By the way, I'm a long-time lurker on this blog, as well as its parent site. Thanks for providing plenty of information refuting the backwards pseudoscience and blatant lies of creationism!

eheffa said...

asuwakan wrote: why would all four gospels mention the empty tomb?

Because, the unknown author of Matthew had a copy of 'gMark' on his lap when he wrote his version. The unknown author of Luke had a copy of Matthew and Mark as well as Josephus' writings on his lap when he wrote his gentile version and John came even later with his version loosely based on these same primary resources. We know that these are not independent accounts and that they were written for varying political and theological reasons that had nothing whatever to do with the 'real events' they pretend to describe. These are not multiple independent attestations but merely variations on a common literary source.

Pious fiction however high-minded is still fiction.

-evan

AIGBusted said...

Hi asuwakan,

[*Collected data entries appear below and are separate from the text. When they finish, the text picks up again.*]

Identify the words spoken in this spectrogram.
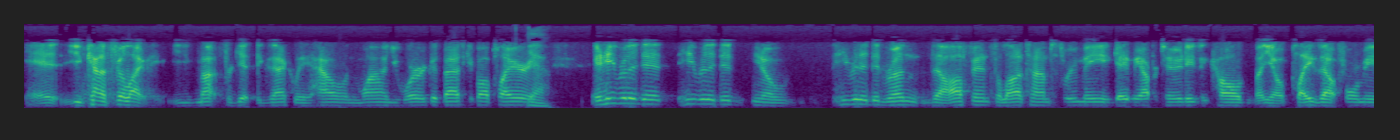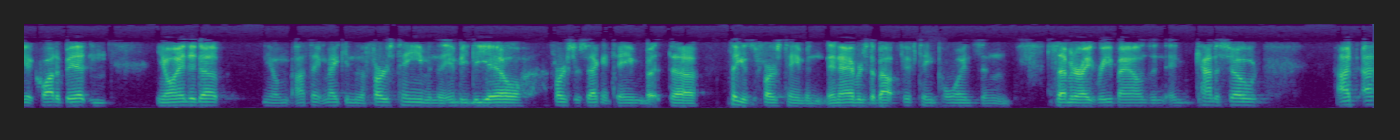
it, eh, you kind of feel like you might forget exactly how and why you were a good basketball player. Yeah. And, and he really did. He really did. You know, he really did run the offense a lot of times through me and gave me opportunities and called you know plays out for me quite a bit. And you know, I ended up you know I think making the first team in the NBDL, first or second team, but uh, I think it's the first team and, and averaged about 15 points and seven or eight rebounds and, and kind of showed I'd, I,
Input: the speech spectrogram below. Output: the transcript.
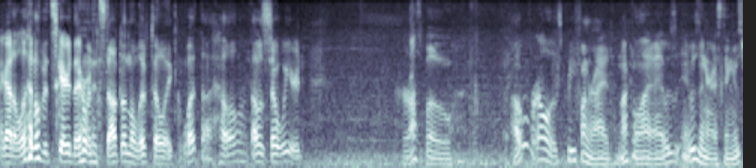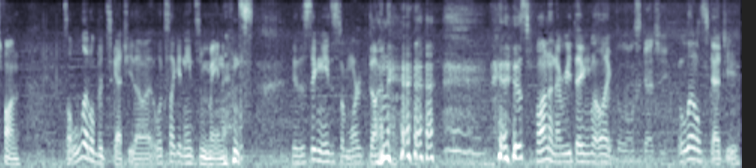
I got a little bit scared there when it stopped on the lift hill. Like, what the hell? That was so weird. Crossbow. Overall, it's a pretty fun ride. I'm not gonna lie, it was it was interesting. It was fun. It's a little bit sketchy though. It looks like it needs some maintenance. yeah, this thing needs some work done. it was fun and everything, but like a little sketchy. a little sketchy.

"But, I suppose I'm still wondering, why would all four gospels mention the empty tomb? And, why does the tomb appear similar in each account?"

Why would the tomb be mentioned in all four Gospels? Matthew and Luke used Mark as a source (discussed in White, Scripting Jesus, as well as in many of Bart Ehrman's books), so their mention of an empty tomb isn't so much of a mystery. John is a different case, for many scholars had thought for a long time that John was totally independent. However, as White discusses in "Scripting Jesus" and others have demonstrated, even the author of John was familiar with other gospels (he was familiar with Luke and possibly Mark). See Pages 58-60, Andrew Gregory, The reception of Luke and Acts in the period before Irenaeus, as well as page 54, John Amedee Bailey, The Traditions Common to the Gospels of Luke and John.

"It's my understanding that when certain things are multiply attested in the gospels, that means they are likely based on something true."

That's the "Criterion of Multiple Attestation". If you look it up on Wikipedia, you'll find a pretty decent article on it and the problems with it. I know, I know, Wikipedia is not a scholarly source, but the article does a nice job of summarizing the logical issues with the criterion, and it offers some useful references (such as to Stanley Porter's book "The Problem of the Criteria").

Steven Carr said...

"It's my understanding that when certain things are multiply attested in the gospels, that means they are likely based on something true."



The old , if 4 Scientologists sasys something, then it must be true argument.

asuwakan said...

AIGbusted, eheffa,

Thanks for pointing all of that out. Clearly I still have a lot to learn. I'm still digging through the evidence and examining my former faith. It's a fascinating journey so far. Oh, by the way, there's a quote I found that relates to the post here. It's from Maurice Casey's new book, Jesus of Nazareth: "Their [the apostles'] belief did not require an empty tomb for its verification, partly because the normative modes of verification were dreams or visions and scripture... thus we find in our earliest sources that it is precisely resurrection appearances and the witness of scripture that are put forward as proofs... it must be inferred that the story of the empty tomb is secondary."

- Dan